ABOUT THIS EXERCISE: Copy the entries without a single change. Pictures should be dropped.
=== Section Start ===
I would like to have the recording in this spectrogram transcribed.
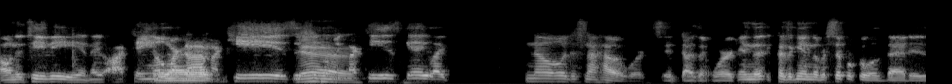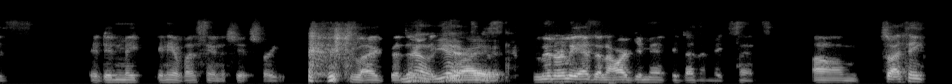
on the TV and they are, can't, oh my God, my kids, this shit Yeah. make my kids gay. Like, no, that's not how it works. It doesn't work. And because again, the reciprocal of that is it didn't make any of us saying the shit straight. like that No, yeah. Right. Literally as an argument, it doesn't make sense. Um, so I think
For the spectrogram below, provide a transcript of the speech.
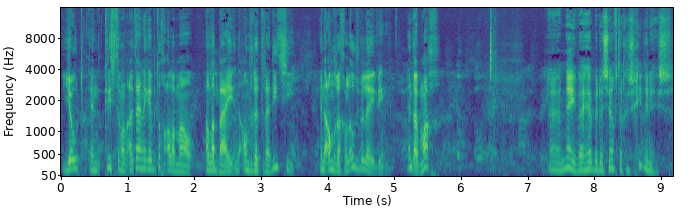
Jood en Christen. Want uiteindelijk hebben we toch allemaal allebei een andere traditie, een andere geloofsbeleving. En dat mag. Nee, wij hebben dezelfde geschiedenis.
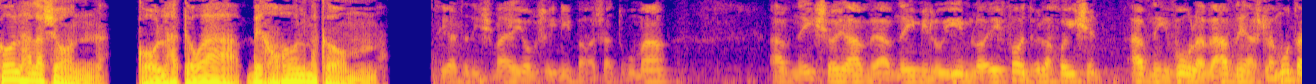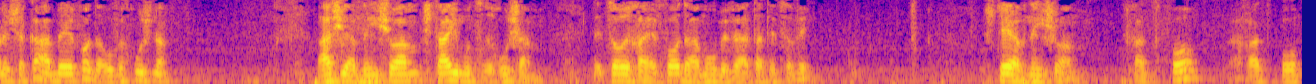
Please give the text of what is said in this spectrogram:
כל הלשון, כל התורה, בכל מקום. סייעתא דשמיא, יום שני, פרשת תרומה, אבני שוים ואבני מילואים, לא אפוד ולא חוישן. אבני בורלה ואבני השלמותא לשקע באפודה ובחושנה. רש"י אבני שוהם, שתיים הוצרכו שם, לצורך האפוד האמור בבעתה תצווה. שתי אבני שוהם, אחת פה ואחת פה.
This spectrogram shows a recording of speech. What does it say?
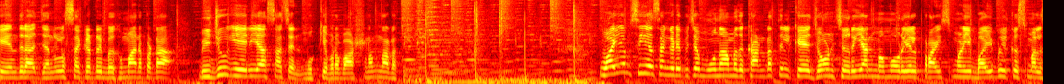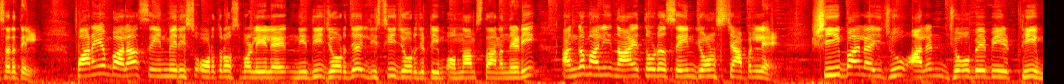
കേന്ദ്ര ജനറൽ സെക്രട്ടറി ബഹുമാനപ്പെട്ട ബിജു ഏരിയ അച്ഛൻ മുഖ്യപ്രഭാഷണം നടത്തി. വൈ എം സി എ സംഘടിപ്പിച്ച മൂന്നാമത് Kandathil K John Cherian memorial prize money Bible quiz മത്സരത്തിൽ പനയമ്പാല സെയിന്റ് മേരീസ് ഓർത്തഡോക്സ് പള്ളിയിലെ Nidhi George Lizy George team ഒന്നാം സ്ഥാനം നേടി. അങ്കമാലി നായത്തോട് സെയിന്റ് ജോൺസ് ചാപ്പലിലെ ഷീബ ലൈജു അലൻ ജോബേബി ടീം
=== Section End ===
REPLY:
I would like to have the recording in this spectrogram transcribed.
on the TV and they are, can't, oh my God, my kids, this shit Yeah. make my kids gay. Like, no, that's not how it works. It doesn't work. And because again, the reciprocal of that is it didn't make any of us saying the shit straight. like that No, yeah. Right. Literally as an argument, it doesn't make sense. Um, so I think
For the spectrogram below, provide a transcript of the speech.
Jood en Christen. Want uiteindelijk hebben we toch allemaal allebei een andere traditie, een andere geloofsbeleving. En dat mag. Nee, wij hebben dezelfde geschiedenis.
Please give the text of what is said in this spectrogram:
כל הלשון, כל התורה, בכל מקום. סייעתא דשמיא, יום שני, פרשת תרומה, אבני שוים ואבני מילואים, לא אפוד ולא חוישן. אבני בורלה ואבני השלמותא לשקע באפודה ובחושנה. רש"י אבני שוהם, שתיים הוצרכו שם, לצורך האפוד האמור בבעתה תצווה. שתי אבני שוהם, אחת פה ואחת פה.
This spectrogram shows a recording of speech. What does it say?
കേന്ദ്ര ജനറൽ സെക്രട്ടറി ബഹുമാനപ്പെട്ട ബിജു ഏരിയ അച്ഛൻ മുഖ്യപ്രഭാഷണം നടത്തി. വൈ എം സി എ സംഘടിപ്പിച്ച മൂന്നാമത് Kandathil K John Cherian memorial prize money Bible quiz മത്സരത്തിൽ പനയമ്പാല സെയിന്റ് മേരീസ് ഓർത്തഡോക്സ് പള്ളിയിലെ Nidhi George Lizy George team ഒന്നാം സ്ഥാനം നേടി. അങ്കമാലി നായത്തോട് സെയിന്റ് ജോൺസ് ചാപ്പലിലെ ഷീബ ലൈജു അലൻ ജോബേബി ടീം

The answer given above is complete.